Louis Harris (born January 6, 1921) is an American opinion polling entrepreneur, journalist, and author. He ran one of the best-known polling organizations of his time, Louis Harris and Associates, which conducted the Harris Poll.

Life and career[edit]

Harris was born and raised in New Haven, Connecticut. He attended New Haven High School and the University of North Carolina at Chapel Hill, where he graduated in 1942.[1]

Harris began working in the field of public opinion and marketing research in 1947, when he joined the Elmo Roper firm as Roper's assistant. In 1956 Harris left Roper's business and started his own firm, Harris and Associates, Inc.[2][3]

The Harris firm conducted polling for political candidates. In 1960 Harris became the first presidential pollster, working for the campaign of John F. Kennedy, who was elected U.S. President that year.[3]

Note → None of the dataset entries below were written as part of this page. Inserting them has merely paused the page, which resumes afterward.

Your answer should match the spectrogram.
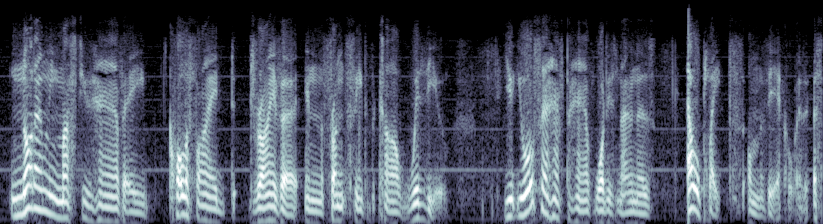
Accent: England, United Kingdom; I grew up in England. You might have figured that out from my accent. You're right. It's not really much of a Mississippian accent.

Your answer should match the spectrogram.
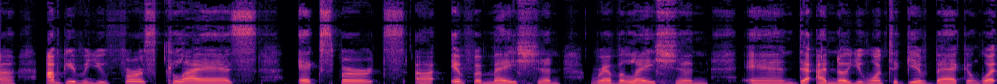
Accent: the South, United States; accent: southern; Some of my listeners in Europe and in London, they just sort of mark me with my southern accent. And they sort of say, you sound so southern when you say ATL.

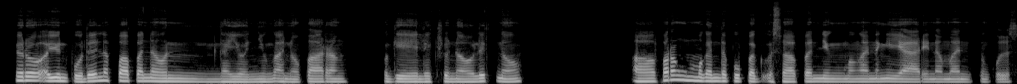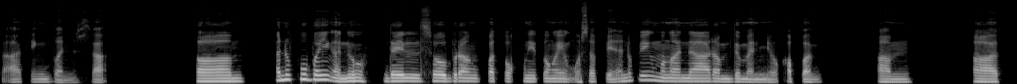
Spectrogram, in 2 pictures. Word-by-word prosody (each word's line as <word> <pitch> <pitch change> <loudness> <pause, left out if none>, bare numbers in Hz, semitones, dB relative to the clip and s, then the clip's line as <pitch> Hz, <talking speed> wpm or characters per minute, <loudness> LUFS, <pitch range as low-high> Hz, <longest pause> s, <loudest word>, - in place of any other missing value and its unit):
Pero 180 0 +4
ayun 155 0 +4
po 135 - +3
dahil 155 +6 +3
napapanahon 155 -5 +2 0.4
ngayon 125 -1 0
yung 125 0 -1
ano, 130 -3 -1
parang 130 -1 -1 0.4
mag 130 - -3
e-eleksyon 130 0 0
na 125 - +1
ulit 135 +4 +1
'no? 135 -1 0 1.1
Ah, 140 0 +2
parang 205 +7 +2
maganda 160 -4 +3
po 145 -1 -1
pag-usapan 135 -1 -2
yung 130 0 -2
mga 130 0 -2
nangyayari 130 -2 -1
naman 120 -1 -4
tungkol 115 - -8
sa 115 - -8
ating 120 0 -8
bansa. 105 0 -8 0.8
Um, 140 0 +4 0.3
ano 195 +4 +4
po 240 -1 +3
ba 220 -1 +5
yung 220 -4 +3
ano, 150 +1 +3 0.2
dahil 150 0 +4
sobrang 150 -1 +2
patok 140 -2 -5
nito 140 0 -2
ngayong 135 -1 -1
usapin, 130 +3 -4
ano 165 - -2
po 195 - -12
yung 200 -1 0
mga 150 -3 +1
nararamdaman 140 -3 +1
niyo 115 -1 -4
kapag, 120 -2 -4 0.6
um 125 -1 -1 0.6
at 130 -1 +2
135 Hz, 140 wpm, -24 LUFS, 125-150 Hz, 1.1 s, ba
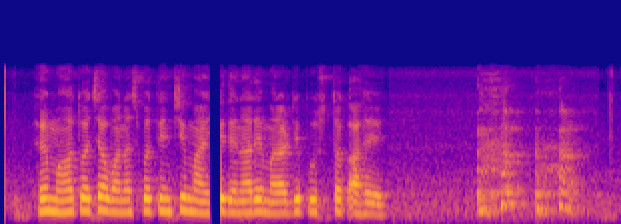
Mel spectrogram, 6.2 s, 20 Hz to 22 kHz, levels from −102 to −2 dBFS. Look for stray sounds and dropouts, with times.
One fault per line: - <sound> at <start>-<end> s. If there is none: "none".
- dropout at 2.1-2.2 s
- cough at 4.7-5.9 s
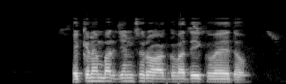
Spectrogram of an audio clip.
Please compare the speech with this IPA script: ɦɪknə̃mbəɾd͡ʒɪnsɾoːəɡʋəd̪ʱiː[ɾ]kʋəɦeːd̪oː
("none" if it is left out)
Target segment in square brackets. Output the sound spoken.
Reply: none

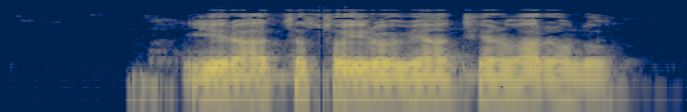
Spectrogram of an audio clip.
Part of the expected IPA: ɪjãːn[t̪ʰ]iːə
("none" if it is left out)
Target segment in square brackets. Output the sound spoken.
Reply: t̪ʰ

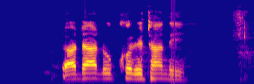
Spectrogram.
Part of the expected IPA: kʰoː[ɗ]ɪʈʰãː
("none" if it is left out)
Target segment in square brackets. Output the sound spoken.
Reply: ɗ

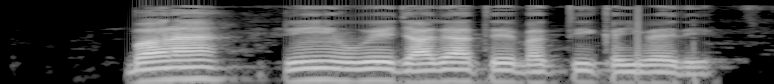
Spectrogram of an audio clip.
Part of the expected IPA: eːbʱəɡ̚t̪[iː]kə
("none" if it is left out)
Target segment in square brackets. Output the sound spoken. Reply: iː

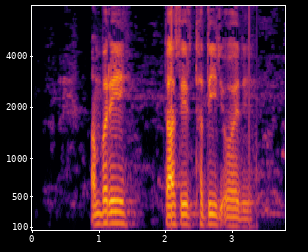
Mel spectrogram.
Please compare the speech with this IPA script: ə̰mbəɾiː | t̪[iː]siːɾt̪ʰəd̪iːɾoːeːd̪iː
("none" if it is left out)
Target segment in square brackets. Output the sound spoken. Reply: aː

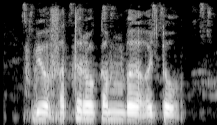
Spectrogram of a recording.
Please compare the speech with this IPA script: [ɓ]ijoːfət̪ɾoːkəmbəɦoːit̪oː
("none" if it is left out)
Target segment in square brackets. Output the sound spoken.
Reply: ɓ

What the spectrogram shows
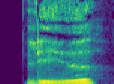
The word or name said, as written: leder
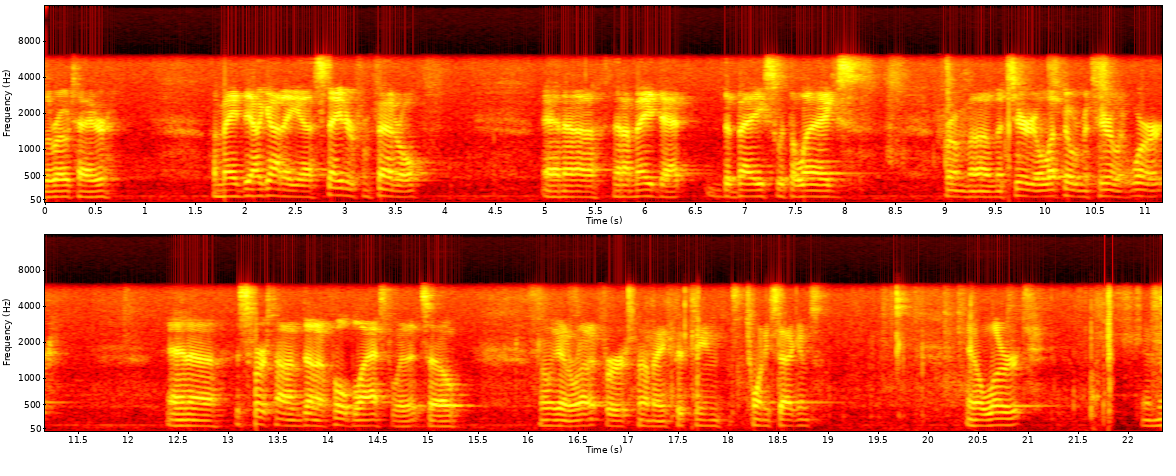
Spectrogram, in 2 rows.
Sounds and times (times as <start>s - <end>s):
Speech: 0.0s - 0.8s, 1.7s - 3.9s, 5.0s - 8.3s, 9.0s - 11.4s, 12.4s - 15.4s, 16.1s - 19.0s, 20.4s - 21.2s, 22.1s - 22.3s.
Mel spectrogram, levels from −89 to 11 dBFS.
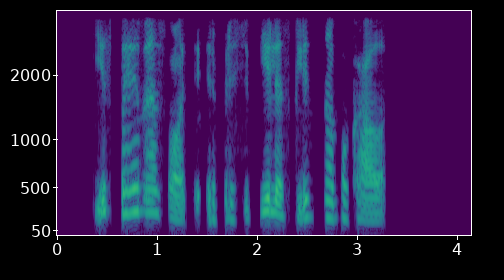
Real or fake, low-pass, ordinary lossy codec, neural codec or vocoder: real; 3.6 kHz; AAC, 32 kbps; none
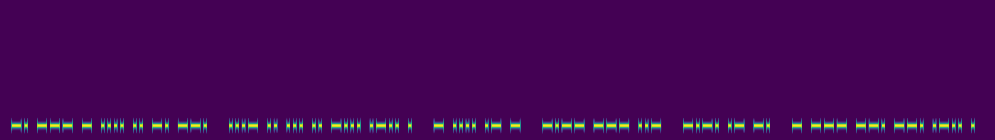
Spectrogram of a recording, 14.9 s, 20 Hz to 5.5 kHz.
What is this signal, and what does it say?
Morse code, heard as a keyed tone, about 25 wpm, 600 Hz. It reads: NOTHING VISIBLE THAT YOU CAN TOGGLE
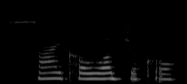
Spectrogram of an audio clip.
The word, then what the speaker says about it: psychological: Psychological suffering is psy. PSY is always the same as SCI in terms of how it's said. If we want to say physical, then we do a PHY for a f sound. But here we're making a psi sound, so we need a PSY, not a PHY.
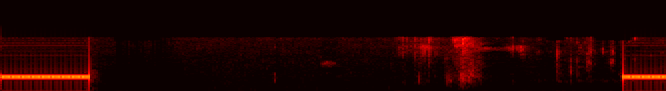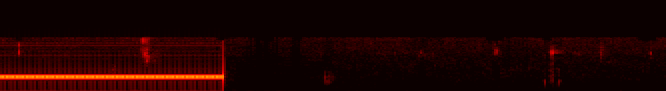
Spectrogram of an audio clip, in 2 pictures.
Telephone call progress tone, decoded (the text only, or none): ringback tone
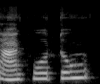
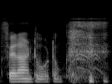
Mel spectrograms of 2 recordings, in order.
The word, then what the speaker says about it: Verantwortung: Die Antwortung No, der, not Antwortung, Verantwortung. oh ja, ja, die Verantwortung der Employees, Mitarbeiter oder Yeah, Employees.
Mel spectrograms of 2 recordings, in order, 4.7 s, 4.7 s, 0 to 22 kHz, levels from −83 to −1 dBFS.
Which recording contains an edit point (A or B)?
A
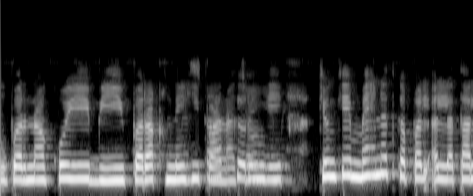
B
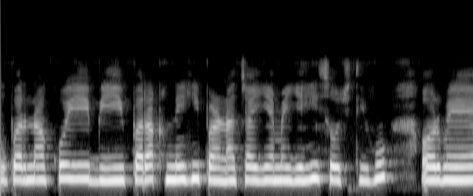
A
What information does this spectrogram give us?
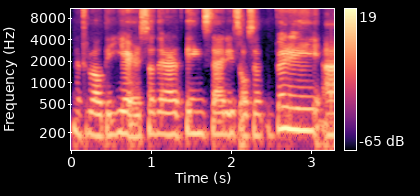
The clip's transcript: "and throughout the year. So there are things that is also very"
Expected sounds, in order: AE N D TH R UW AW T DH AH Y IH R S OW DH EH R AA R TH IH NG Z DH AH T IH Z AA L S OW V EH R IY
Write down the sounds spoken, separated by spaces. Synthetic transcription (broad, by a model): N TH R UW AW T DH AH Y IH R S OW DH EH R AA R TH IH NG Z DH AH T IH Z AA L S OW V EH R IY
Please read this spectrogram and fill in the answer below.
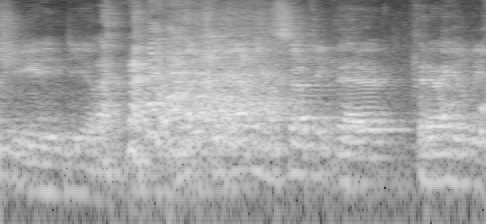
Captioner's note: laughs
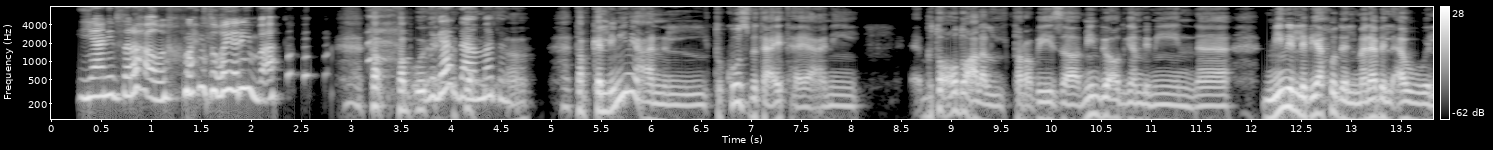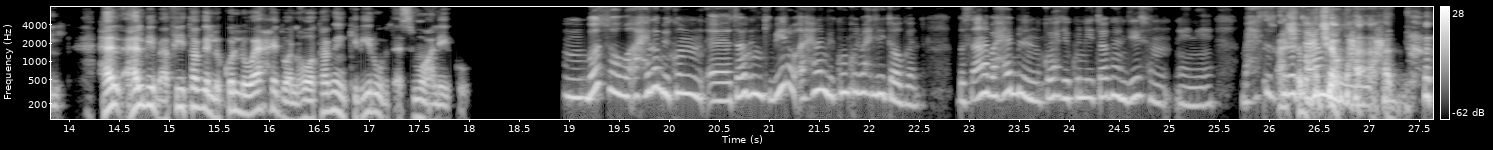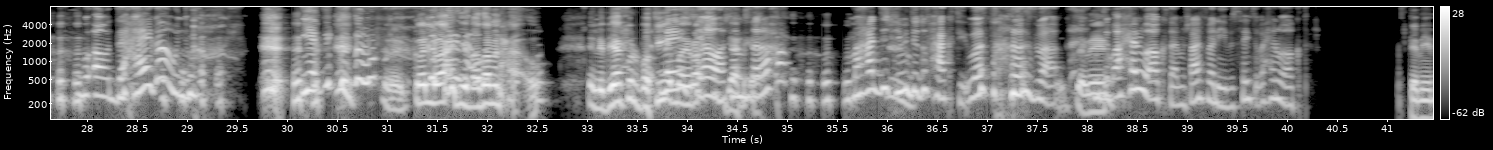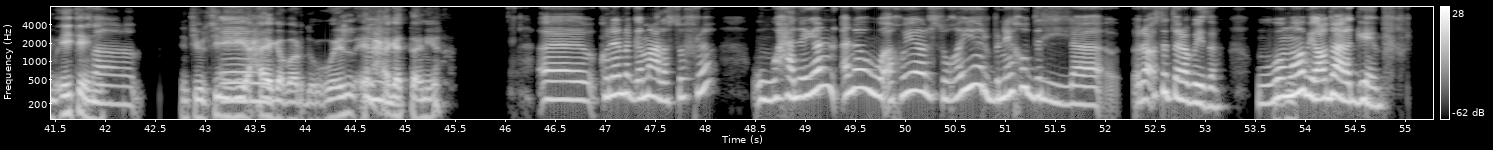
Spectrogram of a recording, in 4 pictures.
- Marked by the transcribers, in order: laughing while speaking: "آه، وإحنا صغيرين بقى"; laugh; tapping; laugh; laughing while speaking: "ك كل واحد يبقى ضامن … يروحش في داهية"; laughing while speaking: "م يا دي الكسوف، ما كنتش عايزة أقول"; laugh; laughing while speaking: "بس خلاص بقى"; other noise
- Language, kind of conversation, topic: Arabic, podcast, إيه الأكلة اللي بتفكّرك بالبيت وبأهلك؟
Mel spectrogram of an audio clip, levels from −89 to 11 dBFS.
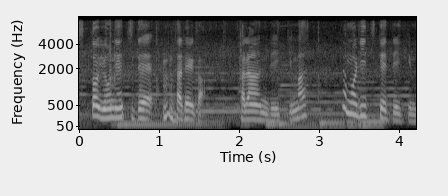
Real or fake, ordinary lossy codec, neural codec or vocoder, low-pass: real; none; none; 7.2 kHz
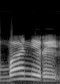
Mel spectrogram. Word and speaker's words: баннеры: Множественное число баннеры, либо нера. – Баннеры. Баннеры, потому что это слово еще совсем не обрусело, и перехода ударения на окончание в формах множественного числа в нем не произошло.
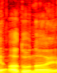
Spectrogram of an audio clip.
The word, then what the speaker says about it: 아도나이: 나는 여호와라라고 하는 이 부분은 사실은 여호와라고 읽지도 않아요. 유대인들은 아니 아도나이, 아니가 나는이고 아도나이라고 읽어요. 아도나이는 주인, 주라는 말입니다. 나는 여호와라고 써놓고 그냥 읽기는 아니 아도나이라고 읽어요.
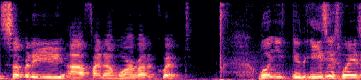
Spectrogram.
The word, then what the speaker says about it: eqpd: So tell me this, how can somebody find out more about Equipped? Well, the easiest way is online or Instagram, Equipped, spelled with 4 letters.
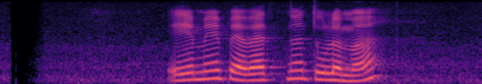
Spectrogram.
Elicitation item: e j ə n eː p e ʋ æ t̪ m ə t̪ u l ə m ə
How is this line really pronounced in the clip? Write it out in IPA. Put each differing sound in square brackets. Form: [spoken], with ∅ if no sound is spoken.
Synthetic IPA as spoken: e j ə [m] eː p [æ] ʋ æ t̪ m ə t̪ u l ə m ə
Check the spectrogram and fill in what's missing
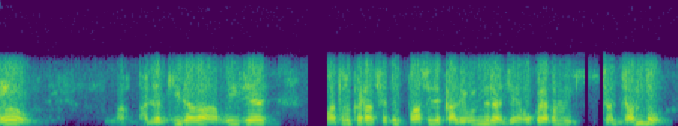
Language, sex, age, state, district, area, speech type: Bengali, male, 60+, West Bengal, Dakshin Dinajpur, rural, conversation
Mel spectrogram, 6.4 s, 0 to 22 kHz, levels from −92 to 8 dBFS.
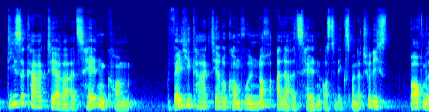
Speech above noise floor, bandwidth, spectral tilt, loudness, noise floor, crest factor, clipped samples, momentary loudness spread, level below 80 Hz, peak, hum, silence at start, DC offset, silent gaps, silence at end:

In 1962, Harris devised a new analysis technique for CBS News to enable the television network to predict the outcome of an election based on computer analysis of voting results from a small number of "key precincts."[4]

In January 1992, Lou Harris retired from Louis Harris & Associates, which had by then been owned by a corporation for some time, and formed his own company, LH Associates.[3]

In 1996, the Gannett Corporation sold Louis Harris & Associates to the Gordon S. Black Corporation, which operated under the name Harris Black International before becoming a publicly traded company, Harris Interactive, in December 1999.[2]

References[edit]

  1. ^ Louis Harris, Encyclopædia Britannica Online, accessed September 26, 2010
  2. ^ a b Our Heritage, Harris Interactive, accessed September 26, 2010
  3. ^ a b c The Superpollsters: How they Measure and Manipulate Public Opinion in America, Booknotes interview of author David W. Moore, by Brian Lamb, May 10, 1992
  4. ^ Bill Leonard (1987), In the storm of the eye: a lifetime at CBS. Penguin. Pages 97-100.

External links[edit]